|US4369385 *||Mar 17, 1981||Jan 18, 1983||Malkin Daniel D||Single-phase step micromotor|
|US4412144 *||Apr 8, 1982||Oct 25, 1983||Moskovsky Energetichesky Institut||Single-phase step motor|
|US4700091 *||Aug 22, 1986||Oct 13, 1987||Timex Corporation||Bipolar stepping motor rotor with drive pinion and method of manufacture|
|US4725749 *||Dec 22, 1986||Feb 16, 1988||Timex Corporation||Stepping motor and frame plate assembly for a wristwatch movement|
|US5059840 *||Jan 25, 1991||Oct 22, 1991||Timex Corporation||Stator assembly for a timepiece stepping motor|

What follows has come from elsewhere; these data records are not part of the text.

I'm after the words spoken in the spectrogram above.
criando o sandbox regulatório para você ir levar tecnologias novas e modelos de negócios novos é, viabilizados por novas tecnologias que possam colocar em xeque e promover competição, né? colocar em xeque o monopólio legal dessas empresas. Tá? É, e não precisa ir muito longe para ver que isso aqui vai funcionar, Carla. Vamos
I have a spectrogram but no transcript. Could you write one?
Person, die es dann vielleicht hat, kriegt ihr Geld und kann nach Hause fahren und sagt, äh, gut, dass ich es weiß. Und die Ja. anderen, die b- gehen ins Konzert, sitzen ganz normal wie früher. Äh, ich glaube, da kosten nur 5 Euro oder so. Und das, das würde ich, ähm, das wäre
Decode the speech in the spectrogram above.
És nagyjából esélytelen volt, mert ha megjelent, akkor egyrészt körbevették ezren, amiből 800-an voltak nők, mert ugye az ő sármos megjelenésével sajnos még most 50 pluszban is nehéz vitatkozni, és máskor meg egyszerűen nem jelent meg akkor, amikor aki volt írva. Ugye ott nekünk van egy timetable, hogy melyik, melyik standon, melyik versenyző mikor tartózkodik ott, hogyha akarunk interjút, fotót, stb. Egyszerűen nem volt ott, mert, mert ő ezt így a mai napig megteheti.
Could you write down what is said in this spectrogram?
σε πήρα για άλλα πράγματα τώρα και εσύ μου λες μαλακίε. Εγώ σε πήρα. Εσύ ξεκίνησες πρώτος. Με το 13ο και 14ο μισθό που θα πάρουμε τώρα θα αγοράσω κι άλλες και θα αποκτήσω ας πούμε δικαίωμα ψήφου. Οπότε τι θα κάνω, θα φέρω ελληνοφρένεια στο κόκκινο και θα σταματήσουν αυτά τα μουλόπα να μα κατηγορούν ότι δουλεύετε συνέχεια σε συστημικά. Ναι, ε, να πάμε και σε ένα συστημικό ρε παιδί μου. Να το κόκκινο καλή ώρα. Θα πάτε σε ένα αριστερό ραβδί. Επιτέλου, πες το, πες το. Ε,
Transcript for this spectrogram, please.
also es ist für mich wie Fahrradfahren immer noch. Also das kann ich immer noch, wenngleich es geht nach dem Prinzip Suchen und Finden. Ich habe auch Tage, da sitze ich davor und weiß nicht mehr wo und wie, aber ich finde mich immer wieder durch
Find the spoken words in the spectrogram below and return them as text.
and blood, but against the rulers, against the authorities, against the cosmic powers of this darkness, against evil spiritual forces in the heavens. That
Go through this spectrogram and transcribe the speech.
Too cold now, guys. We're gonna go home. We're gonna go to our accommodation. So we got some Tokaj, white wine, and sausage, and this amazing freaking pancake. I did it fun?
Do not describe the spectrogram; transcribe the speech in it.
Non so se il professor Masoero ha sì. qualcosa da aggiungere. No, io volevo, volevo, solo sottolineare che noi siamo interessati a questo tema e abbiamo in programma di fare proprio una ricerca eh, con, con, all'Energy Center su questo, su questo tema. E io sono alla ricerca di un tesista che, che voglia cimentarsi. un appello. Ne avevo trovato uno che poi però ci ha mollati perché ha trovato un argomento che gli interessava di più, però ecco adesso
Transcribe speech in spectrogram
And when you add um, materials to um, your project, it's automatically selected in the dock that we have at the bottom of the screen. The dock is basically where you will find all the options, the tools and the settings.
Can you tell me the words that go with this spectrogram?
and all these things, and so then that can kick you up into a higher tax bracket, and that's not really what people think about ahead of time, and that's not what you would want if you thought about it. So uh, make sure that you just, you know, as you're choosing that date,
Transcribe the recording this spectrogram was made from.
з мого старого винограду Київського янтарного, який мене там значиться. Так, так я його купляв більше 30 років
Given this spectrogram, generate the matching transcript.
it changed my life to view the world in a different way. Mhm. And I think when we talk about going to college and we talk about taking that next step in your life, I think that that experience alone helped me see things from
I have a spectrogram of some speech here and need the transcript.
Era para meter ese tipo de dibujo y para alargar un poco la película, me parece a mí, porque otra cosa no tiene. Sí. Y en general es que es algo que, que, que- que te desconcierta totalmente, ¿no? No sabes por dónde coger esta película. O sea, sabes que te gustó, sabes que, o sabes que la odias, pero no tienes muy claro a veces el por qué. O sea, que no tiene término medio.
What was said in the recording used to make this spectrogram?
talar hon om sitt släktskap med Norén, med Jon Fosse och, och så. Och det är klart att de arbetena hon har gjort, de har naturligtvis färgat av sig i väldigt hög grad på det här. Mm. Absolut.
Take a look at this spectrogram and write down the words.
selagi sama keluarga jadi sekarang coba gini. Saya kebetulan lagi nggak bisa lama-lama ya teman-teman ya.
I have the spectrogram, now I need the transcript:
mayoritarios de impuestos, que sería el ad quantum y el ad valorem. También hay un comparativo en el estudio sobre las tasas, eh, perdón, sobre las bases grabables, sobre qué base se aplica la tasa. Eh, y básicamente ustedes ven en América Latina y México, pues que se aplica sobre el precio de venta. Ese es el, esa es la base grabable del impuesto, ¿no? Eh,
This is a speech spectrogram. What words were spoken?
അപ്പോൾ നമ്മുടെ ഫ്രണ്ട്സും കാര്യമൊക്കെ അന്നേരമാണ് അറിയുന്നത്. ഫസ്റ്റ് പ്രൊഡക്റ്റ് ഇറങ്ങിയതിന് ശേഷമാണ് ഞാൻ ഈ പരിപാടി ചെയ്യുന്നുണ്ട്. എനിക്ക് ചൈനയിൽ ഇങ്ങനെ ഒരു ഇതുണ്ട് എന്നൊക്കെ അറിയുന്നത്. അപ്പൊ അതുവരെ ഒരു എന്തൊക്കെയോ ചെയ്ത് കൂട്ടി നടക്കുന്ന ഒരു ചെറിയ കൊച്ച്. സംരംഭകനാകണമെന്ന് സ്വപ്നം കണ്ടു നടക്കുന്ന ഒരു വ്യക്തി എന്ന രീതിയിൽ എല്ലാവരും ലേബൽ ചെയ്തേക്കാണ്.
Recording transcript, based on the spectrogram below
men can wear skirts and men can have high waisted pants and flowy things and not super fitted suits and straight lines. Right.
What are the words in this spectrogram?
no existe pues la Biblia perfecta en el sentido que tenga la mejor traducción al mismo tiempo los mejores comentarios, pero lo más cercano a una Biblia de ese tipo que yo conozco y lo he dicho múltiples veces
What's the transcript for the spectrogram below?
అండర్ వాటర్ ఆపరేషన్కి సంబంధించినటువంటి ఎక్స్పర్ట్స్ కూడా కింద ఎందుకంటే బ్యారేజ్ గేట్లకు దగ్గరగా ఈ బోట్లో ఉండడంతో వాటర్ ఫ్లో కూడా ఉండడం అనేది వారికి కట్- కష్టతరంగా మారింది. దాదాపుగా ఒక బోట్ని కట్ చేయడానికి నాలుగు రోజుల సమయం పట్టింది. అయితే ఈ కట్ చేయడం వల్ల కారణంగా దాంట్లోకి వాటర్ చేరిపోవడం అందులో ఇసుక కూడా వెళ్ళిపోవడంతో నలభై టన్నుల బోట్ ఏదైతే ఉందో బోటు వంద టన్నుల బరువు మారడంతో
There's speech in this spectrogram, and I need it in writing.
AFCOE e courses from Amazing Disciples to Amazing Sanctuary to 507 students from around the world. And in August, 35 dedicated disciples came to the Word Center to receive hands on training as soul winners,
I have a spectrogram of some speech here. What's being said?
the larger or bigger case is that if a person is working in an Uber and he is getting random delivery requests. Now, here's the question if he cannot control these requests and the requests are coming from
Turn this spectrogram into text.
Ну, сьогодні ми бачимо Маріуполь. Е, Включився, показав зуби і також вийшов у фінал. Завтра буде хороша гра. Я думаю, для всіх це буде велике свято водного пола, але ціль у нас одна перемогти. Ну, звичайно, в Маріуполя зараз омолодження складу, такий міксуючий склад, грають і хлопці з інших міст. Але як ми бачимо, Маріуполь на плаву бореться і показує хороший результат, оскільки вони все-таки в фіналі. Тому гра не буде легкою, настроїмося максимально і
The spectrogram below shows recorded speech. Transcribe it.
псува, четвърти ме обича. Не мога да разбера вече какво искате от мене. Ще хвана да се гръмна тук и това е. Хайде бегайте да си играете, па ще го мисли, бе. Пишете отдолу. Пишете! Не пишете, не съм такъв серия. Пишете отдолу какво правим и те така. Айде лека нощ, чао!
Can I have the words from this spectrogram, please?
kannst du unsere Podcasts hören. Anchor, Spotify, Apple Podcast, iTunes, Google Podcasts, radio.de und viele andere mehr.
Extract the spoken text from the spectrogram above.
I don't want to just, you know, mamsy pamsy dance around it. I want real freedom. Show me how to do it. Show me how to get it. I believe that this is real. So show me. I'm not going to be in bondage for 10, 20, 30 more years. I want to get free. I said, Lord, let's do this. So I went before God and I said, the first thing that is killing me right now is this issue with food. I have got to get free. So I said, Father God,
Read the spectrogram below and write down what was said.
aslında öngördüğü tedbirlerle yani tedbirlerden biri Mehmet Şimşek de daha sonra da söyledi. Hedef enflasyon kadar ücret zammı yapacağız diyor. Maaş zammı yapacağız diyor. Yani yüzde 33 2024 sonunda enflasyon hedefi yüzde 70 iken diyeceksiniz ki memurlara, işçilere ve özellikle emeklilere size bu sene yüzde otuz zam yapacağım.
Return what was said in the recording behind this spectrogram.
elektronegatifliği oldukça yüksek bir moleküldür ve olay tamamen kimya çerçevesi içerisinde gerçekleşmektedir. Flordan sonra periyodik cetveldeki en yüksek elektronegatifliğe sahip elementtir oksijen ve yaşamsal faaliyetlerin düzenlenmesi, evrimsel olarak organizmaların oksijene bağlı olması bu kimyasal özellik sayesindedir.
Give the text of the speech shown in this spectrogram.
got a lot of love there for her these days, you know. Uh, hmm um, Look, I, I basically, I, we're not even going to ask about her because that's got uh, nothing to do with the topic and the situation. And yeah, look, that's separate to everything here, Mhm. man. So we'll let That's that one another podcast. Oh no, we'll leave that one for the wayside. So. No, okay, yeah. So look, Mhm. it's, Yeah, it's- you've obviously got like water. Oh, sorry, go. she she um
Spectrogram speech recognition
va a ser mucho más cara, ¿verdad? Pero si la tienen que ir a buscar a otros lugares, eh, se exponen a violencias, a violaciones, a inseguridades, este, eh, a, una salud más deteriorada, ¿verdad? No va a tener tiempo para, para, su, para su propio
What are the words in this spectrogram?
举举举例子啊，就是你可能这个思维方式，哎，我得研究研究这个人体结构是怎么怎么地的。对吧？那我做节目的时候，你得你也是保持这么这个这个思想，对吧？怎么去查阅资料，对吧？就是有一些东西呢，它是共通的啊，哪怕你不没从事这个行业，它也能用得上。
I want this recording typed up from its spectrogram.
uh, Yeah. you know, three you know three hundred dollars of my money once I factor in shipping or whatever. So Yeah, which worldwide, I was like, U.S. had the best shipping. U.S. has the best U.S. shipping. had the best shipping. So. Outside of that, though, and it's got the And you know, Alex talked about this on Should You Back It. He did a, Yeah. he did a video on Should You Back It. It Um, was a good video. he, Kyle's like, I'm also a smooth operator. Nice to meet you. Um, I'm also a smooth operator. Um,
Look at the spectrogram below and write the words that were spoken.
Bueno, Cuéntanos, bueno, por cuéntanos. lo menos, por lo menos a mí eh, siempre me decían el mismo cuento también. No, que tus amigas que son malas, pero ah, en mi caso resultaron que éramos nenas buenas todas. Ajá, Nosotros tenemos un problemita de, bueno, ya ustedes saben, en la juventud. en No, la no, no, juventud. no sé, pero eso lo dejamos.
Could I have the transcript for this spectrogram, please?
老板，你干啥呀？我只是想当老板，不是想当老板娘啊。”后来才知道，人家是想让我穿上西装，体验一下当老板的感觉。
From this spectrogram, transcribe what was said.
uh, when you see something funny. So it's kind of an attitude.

|US8953417 *||Oct 4, 2013||Feb 10, 2015||Eta Sa Manufacture Horlogere Suisse||Electromagnetic timepiece motor and method of manufacturing the same|
|US20040042349 *||Aug 27, 2003||Mar 4, 2004||Frederic Leuba||Use of a non-magnetic coating to cover parts in a watch movement|
|US20140098646 *||Oct 4, 2013||Apr 10, 2014||Eta Sa Manufacture Horlogere Suisse||Electromagnetic timepiece motor and method of manufacturing the same|
|U.S. Classification||310/216.099, 310/91, 310/40.0MM, 968/550|
|International Classification||H02K37/16, G04C3/14, G04C13/11|